The oil industry's tight family circle has been breached by the acrimonious merger struggle between Mobil Corp. and a smaller Conoco Inc., whose officers are calling Mobil names once used by the industry's worst enemies and severest critics.
Names like monopolist.
In a lawsuit filed last week, Conoco asked a federal judge to stop Mobil's attempted takeover by forbidding the larer company from acquiring Conoco stock. Conoco hopes to merge with E. I. duPont de Nemours & Co., and is fighting both Mobil and Seagram Co. of Canada, another unwanted suitor.
Meanwhile, the Justice Department is intently studying the Conoco takeover.
Conoco's suit echoes charges made after the 1973 Arab oil embargo, when the industry faced attack by liberals in Congress and the Federal Trade Commission, whose antitrust suit sought to break up Mobil and the seven other largest oil companies.
"If Mobil can acquire Conoco, Gulf and Texaco an pick off other middle-size oil companies and there could be a significant restructuring of the industry," said Sam Schwartz, Conoco's senior vice president.
The second tier of oil companies, like Conoco beneath Mobil and the other giants, plays an essential role in making the oil business competitive, Schwartz said. Conoco sells 30 percent of its gasoline who generally sell below prices charged by major company stations. Mobil has long followed a policy of not selling gasoline to these companies, Schwartz said.
The independants help hold back the price increases by the majors when gasoline demand is strong, Conoco claims. A Mobil-Conoco merger "would tend to create a monopoly in the retail sale of motor gasoline" in various parts of the country, Conoco charges.
The specter of giant oil companies threatening to gobble up the little guys -- and the not so little companies like Conoco who supply the independants -- is just what the FTC was worried about in its 1973 suit charging the majors with antitrust violations.
The FTC, however, dropped the oil case recently after eight years, leaving Mobil and the other majors relatively unscathed.
Mobil can claim a political vindication. The liberal attack on the oil industry reached a high-water mark in the fall of 1975 when the Senate came within a half dozen votes of passing a bill to break up the largest oil companies.
Today such a move probably would get only a half dozen votes at most and the political push is coming from the other direction.
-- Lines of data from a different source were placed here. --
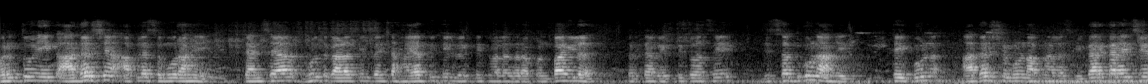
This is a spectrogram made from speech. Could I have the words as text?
परंतु एक आदर्श आपल्यासमोर आहे. त्यांच्या भूतकाळातील त्यांच्या हयातीतील व्यक्तित्वाला जर आपण पाहिलं तर त्या व्यक्तित्वाचे जे सद्गुण आहेत ते गुण आदर्श म्हणून आपणाला स्वीकार करायचे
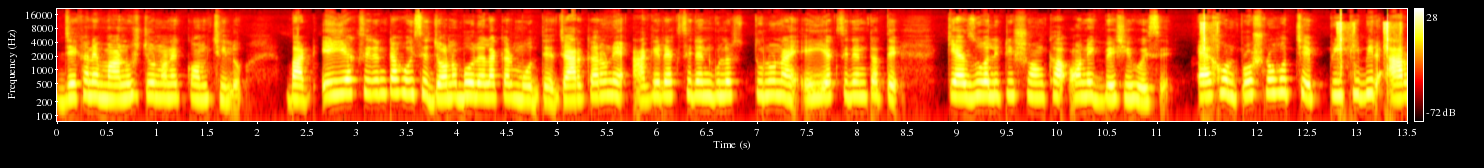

If the FTC hadn't dropped the oil case, it probably would have faced another bruising confrontation with Congress.
In announcing its offer to take over Conoco, Mobile tackled the antitrust issue head on, saying there was nothing in the law, judicial decisions or Justice Department policies standing in the way of the merger.
Since the oil, chemical and other businesses that Mobil and Conoco compete in aren't dominated by a few firms, Mobil said, the takeover would satisfy Justice Department guidelines as long as each of the companies has less than 5 pecent in each segment of the market where they compete.
Mobil and Conoco pass that test, Mobil said. It as 3.1 percent of domestic crude oil production, while Conoco has 1.5 percent. Mobil sells 6.2 percent of the nation's gasoline; Conoco sells 2.5 percent. The figures are similar in other areas where the two companies compete such as chemical and uranium production, Mobil says.
Schwartz said he isn't claiming the industry is monopolized by Mobil or anyone else. "I'm not trying to knock all the big brothers," he said. "I think the industry has been fiercely competitive and wouldn't want to allege that the industry, as it's now structured, has any significant anticompetitive elements. It serves the consumer well."
But middle-size companies like Conoco would be sorely missed, he added. The percentages Mobil cites aren't the whole story, Schwartz continued.
Mobil and Conoco rank Nos. 1 and 2, respectively, in ownership of the pipeline systems that gather crude oil from fields and transport it to refineries. A merger could enable Mobil to exert "substanital economic power" over independent crude oil producers because of its greater control over gathering pipelines, Conoco claims.
Conoco may have other reasons for bringing the suit beyond a concern for competition, neutral antitrust lawyers say. A ruling against Mobil by the court or the Justice Department could put it far behind other competitors in the scramble for Conoco stock and the, presumably, is what Conoco is hoping for.